Whitetail Hunting photo

I like to think that I’m a real man. A big, strong manly man. An apex predator and the absolute pinnacle, the crowning achievement of thousands of years of evolutionary progress.

My wife, on the other hand, has always suspected I’m completely delusional, and finally, here’s her proof.


LONDON (Reuters) – Many prehistoric Australian aboriginals could have outrun world 100 and 200 meters record holder Usain Bolt in modern conditions.Some Tutsi men in Rwanda exceeded the current world high jump record of 2.45 meters during initiation ceremonies in which they had to jump at least their own height to progress to manhood. Any Neanderthal woman could have beaten former bodybuilder and current California governor Arnold Schwarzenegger in an arm wrestle. _These and other eye-catching claims are detailed in a book by Australian anthropologist Peter McAllister entitled “Manthropology” and provocatively sub-titled “The Science of the Inadequate Modern Male.”

“If you’re reading this then you — or the male you have bought it for — are the worst man in history. No ifs, no buts — the worst man, period…As a class we are in fact the sorriest cohort of masculine Homo sapiens to ever walk the planet.”

McAllister said a Neanderthal woman had 10 percent more muscle bulk than modern European man. Trained to capacity she would have reached 90 percent of Schwarzenegger’s bulk at his peak in the 1970s. “But because of the quirk of her physiology, with a much shorter lower arm, she would slam him to the table without a problem,” he said. Manthropology abounds with other examples:
* Roman legions completed more than one-and-a-half marathons a day carrying more than half their body weight in equipment.

* Athens employed 30,000 rowers who could all exceed the achievements of modern oarsmen.

* Australian aboriginals threw a hardwood spear 110 meters or more (the current world javelin record is 98.48).

Why the decline? “We are so inactive these days and have been since the industrial revolution really kicked into gear,” McAllister replied. “These people were much more robust than we were…”We are simply not exposed to the same loads or challenges that people were in the ancient past and even in the recent past so our bodies haven’t developed. Even the level of training that we do, our elite athletes, doesn’t come close to replicating that.”_

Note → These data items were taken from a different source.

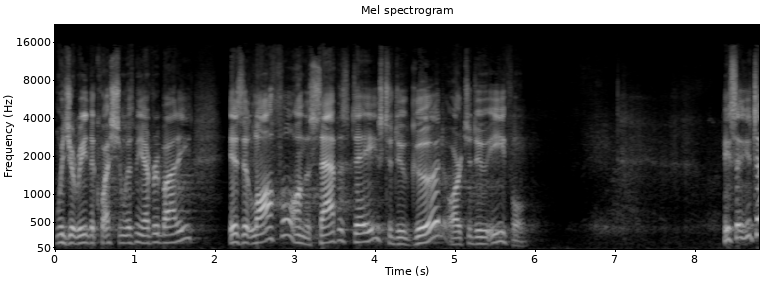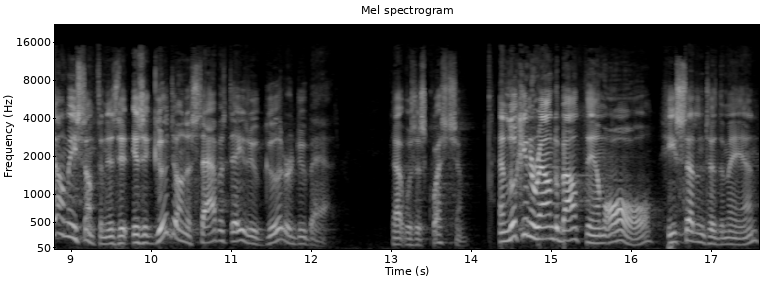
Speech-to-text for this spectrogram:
Would you read the question with me, everybody? Is it lawful on the Sabbath days to do good or to do evil? He said, You tell me something. Is it, is it good on the Sabbath day to do good or do bad? That was his question. And looking around about them all, he said unto the man,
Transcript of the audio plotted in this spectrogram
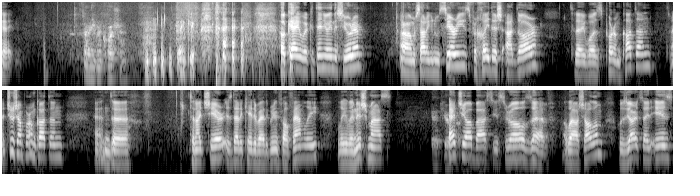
Okay. It's not even a question. Thank you. okay, we're continuing the Shurim. Um, we're starting a new series for Chodesh Adar. Today was Purim Katan. Tonight Shushan Purim Katan. And uh, tonight's share is dedicated by the Greenfeld family, Leila Nishmas, Etya Bas Yisrael Zev, Allah Shalom, whose yard site is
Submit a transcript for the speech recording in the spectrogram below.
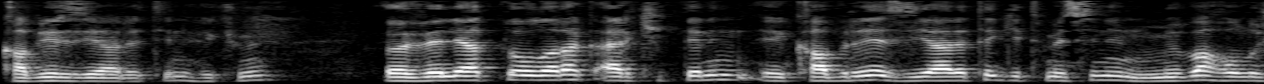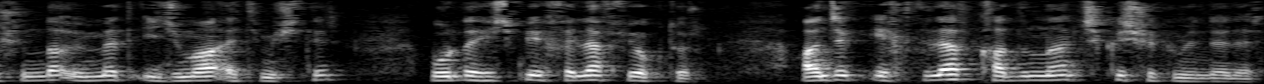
Kabir ziyaretin hükmü. Evveliyatlı olarak erkeklerin e, kabre ziyarete gitmesinin mübah oluşunda ümmet icma etmiştir. Burada hiçbir hilaf yoktur. Ancak ihtilaf kadından çıkış hükmündedir.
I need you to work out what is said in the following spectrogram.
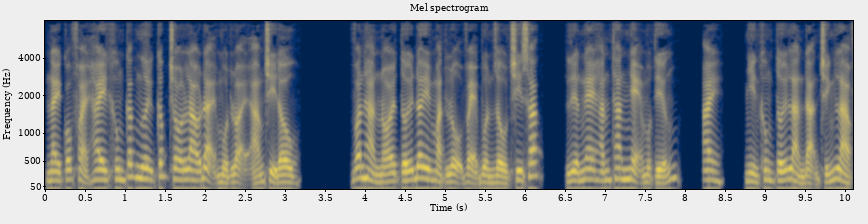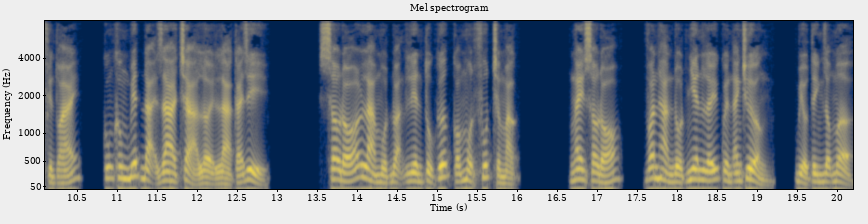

OK, so I can’t throw a spear through a mastodon, run about as fast as Jessica Simpson’s purse dog and if I tried a pick-up line on the average Neanderthal woman (I had a friend in college who specialized in this) she’d rip my arms out of their sockets.

Being a smartass, my first reaction to this story was, “who cares, that’s what centerfire rifles, ATVs and anabolic steroids are for, right?” But the book’s premise poses an interesting question: by what yardstick do we measure progress or improvement?

Yes, Neanderthals were rough, tough bad dudes, as were aboriginal hunters, Roman soldiers, Tutsi tribesmen and all of our great-great-grandfathers. And yes, we are all creme-filled pastries in physical comparison. But they were, as we are, a product of the epoch in which they lived. Humans adapt themselves to their surroundings, it’s what we do. Times were tough back then, ergo, the people were, too. Modern existence is not nearly as physically difficult (for most of us, anyway), and as a result, neither are we. We also don’t have 30-year lifespans or live in caves. Life is a series of trade-offs.

Are our modern trade-offs worth the price they’ve extracted from us? In the grand scheme of things are we better or poorer for our modern conveniences? I think hunters, by nature of who we are and what we do, struggle with this basic question more than probably any other group. Would you give up your ATV, your tower blind, and your modern scoped rifle in exchange for the skills and prowess possessed by those ancient hunters? Or can you accept that modern hunting, with all its superflous conveniences, is more a reflection of modern society than we sometimes care to admit?